Exercise requirements: Once the pictures are removed, return each record below exactly as written.
Start of Material shown
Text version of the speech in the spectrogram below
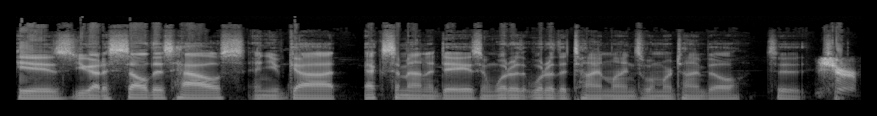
Is you got to sell this house and you've got X amount of days, and what are the, what are the timelines? One more time, Bill. To sure.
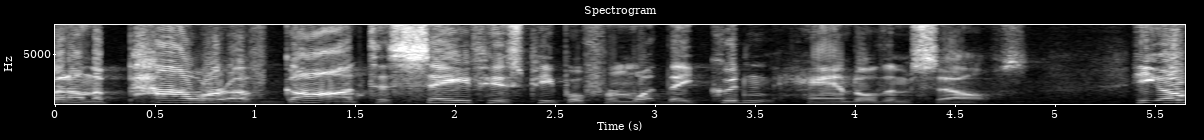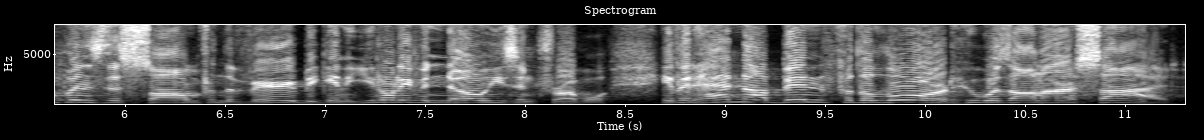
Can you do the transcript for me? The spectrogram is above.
but on the power of God to save his people from what they couldn't handle themselves. He opens this psalm from the very beginning. You don't even know he's in trouble. If it had not been for the Lord who was on our side,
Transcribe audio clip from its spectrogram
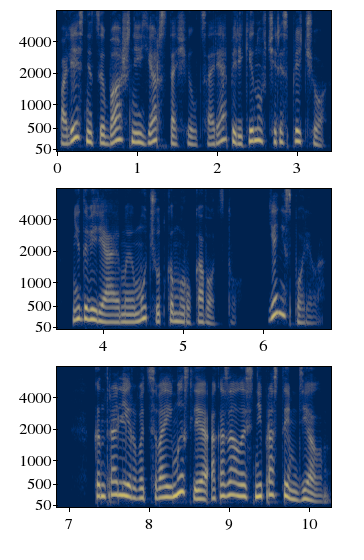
По лестнице башни Яр стащил царя, перекинув через плечо, не доверяя моему чуткому руководству. Я не спорила. Контролировать свои мысли оказалось непростым делом.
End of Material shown
Response area:
Text version of the speech in the spectrogram below
Is you got to sell this house and you've got X amount of days, and what are the, what are the timelines? One more time, Bill. To sure.
Can you do the transcript for me? The spectrogram is above.
but on the power of God to save his people from what they couldn't handle themselves. He opens this psalm from the very beginning. You don't even know he's in trouble. If it had not been for the Lord who was on our side,
Transcribe audio clip from its spectrogram
По лестнице башни Яр стащил царя, перекинув через плечо, не доверяя моему чуткому руководству. Я не спорила. Контролировать свои мысли оказалось непростым делом.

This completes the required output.